Management Defined

Management is ….

If you have ever reported to a Manager, your finishing thought for the statement above is likely correct, or at least partially correct. A number of “experts” including the one name that every business student knows, Peter Drucker, have defined management. Fortunately, they are all right, for the most part. Unfortunately, if everyone is right, then everyone is also wrong, at least somewhat wrong. The experts are right and wrong because Management is … more than one thing at one time and therefore extends beyond the bounds of any one definition.

Management is an Art and a Science. Management is here and now as well as the future. Management is people, places, and products (outcomes). Management is time, money, and returns. Management is defining, applying, and achieving, Management is a beginning, a path, and a destination. Management is the thing that all parties affected by Management at any moment in time think it is. Therefore, Management is many things to many people.

To understand Management, note that the word “define” is not used, find the qualities that all parties affected by Management can agree on. This exercise suggests that any understanding of Management will change based on the input of those affected, which is true, but makes understanding Management a never-ending task. To provide an end and achieve consensus, consider Management as a painting. Everyone viewing a painting may see the image differently, focus on particular parts of the image, note the technical detail, examine the materials used, and even declare the thing is upside down. However, the viewers, all the parties affected, will agree that the painting is indeed a painting. Framing Management so that all parties can agree provides a sufficient ending to the statement Management is…

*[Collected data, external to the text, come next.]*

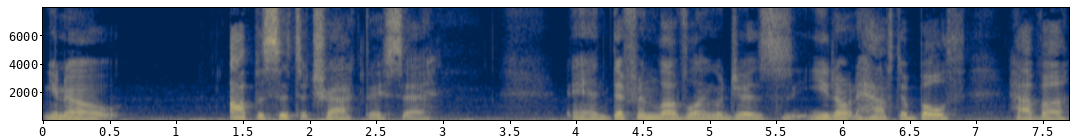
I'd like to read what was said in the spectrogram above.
you know, opposites attract, they say. And different love languages, you don't have to both have a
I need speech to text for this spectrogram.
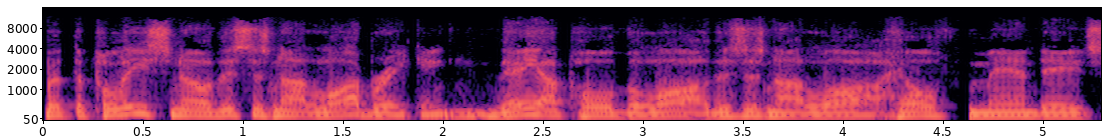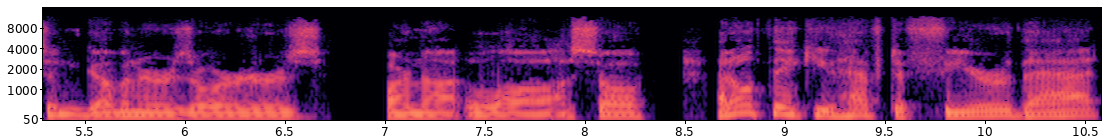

Drawing from the collection of Management statements above, an agreeable understanding of Management might include art and science, a time component (now and future), resources (people, places), goals (defining, achieving), and movement or change (beginning, destination). A logical order to this understanding might read; Management is the art and science of connecting resources and goals through time to create change.

This open Management frame provides sufficient boundaries while leaving room for interpretation and varied applications. Perhaps more importantly this frame does not make Management the focus, rather, what Management does remains the focus. This matters because any valid Management definition, understanding, or frame makes Management transparent to demonstrate that Management is… many things; however, Management is never an end.

 

©2014 Margins and Corners